Now, more than ever, we need a revolution in sport governance
Code on diversity has many fine words but is doing little really to change the culture at the top
If we are being honest, most of us who have worked in sport at a senior level agree that its governance needs a radical overhaul. Our problem is a pretty obvious one: sport is still largely governed by a narrow and unrepresentative group, mostly male, mostly white and mostly older.
As a result, sport’s priorities have become horribly skewed, and too many chances missed for serious modernisation to get away from the sadly conservative and stale nature of much of sports governance.
Pressed to do more on diversity, UK Sport and Sport England have developed a governance code which says all the right things but, for me, is too target focused and lacks the recognition that, for change to be effective, it requires commitment to fundamental cultural change. Moreover, without the enforcement of proper financial penalties, any code is built on sand.
Some argue that appointing more diverse board members is tokenistic, and it can be, but I think it is more nuanced and complex than that. Of course, if we imagine that the battle is won when we appoint a couple of women or people from different ethnic backgrounds, then we are clearly idiots who should not be running a raffle.
Representation brings limited value unless there are board members of different gender, age, skin colour, religion, nationality, disability and class. So, it is not just about women on boards but women who can speak up and offer a distinctive women’s take on sport. The same applies for “BAME”, too often used as a casual, homogenous catch-all for 7.6million very different citizens with a range of experiences and perspectives.

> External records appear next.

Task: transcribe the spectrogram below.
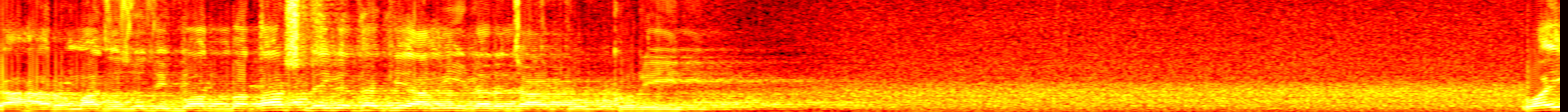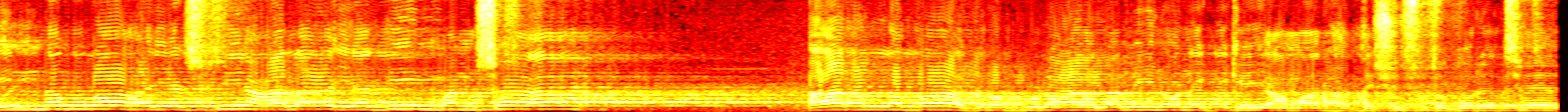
কাহার মাঝে যদি বদ বাতাস লেগে থাকে, আমি এটার ঝাড়ফুঁক করি। আর আল্লাহ পাক রব্বুল আলামিন অনেককে আমার হাতে সুস্থ করেছেন।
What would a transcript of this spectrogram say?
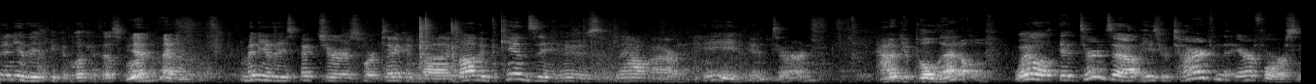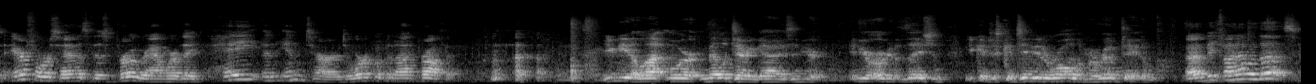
Many of these, you can look at this one. Yeah, thank you. Many of these pictures were taken by Bobby McKenzie, who's now our paid intern. How did you pull that off? Well, it turns out he's retired from the Air Force, and the Air Force has this program where they pay an intern to work with a nonprofit. You need a lot more military guys in your your organization. You can just continue to roll them or rotate them. That'd be fine with us.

For what feels like an age, I have been banging on about the business case for improving sports governance – as evidenced by the McKinsey report, a series of groundbreaking data sets which inarguably prove that diverse boards lead to better profitability in business. Its data shows that the most gender representative companies were 25 per cent more likely to have above-average profitability, while the case for ethnic diversity is more compelling still, with 36 per cent of companies more likely to be financially profitable.
Governance is often seen as the “boring” bit of sport, but it is also the most fundamental. Diverse governance is no panacea, but it is all about power and influence. Boards are where critical decisions are made, resources are allocated and where currently, women, BAME and disabled people are mostly absent.
So, what can be done? A decent start would be to stop talking about diversifying sports governance and get on with it. There are no excuses that we have not heard before. Informal relationships rule, underpinned mainly by white-to-white, male-to-male networks.
For me, the arguments against positive action look flimsier by the day and it is sadly comical to see sport trying to defend its recruitment, appointments, and promotions as being meritocratic.
Sport’s priorities have become horribly skewed, with chances to modernise missed
They are built by those already in power (unconsciously, or sometimes deliberately) to normalise the status quo. This marginalises people who are different – women and black as an example – judging them as lacking “experience”, “gravitas” or “profile”, or without “a proven track record”, a way of denying opportunities to new blood.
This year has rocked sport – from Covid-19 to Black Lives Matter and a series of shocking abuse scandals – 2020 should force us to imagine a fundamentally different governance model.
Whether that means adapting the US’s Title IX or the Rooney Rule, or enforcing quotas for sex and race, we need to expect faster action on modernising sports governance to make it properly fit for purpose. That process is now looking long overdue.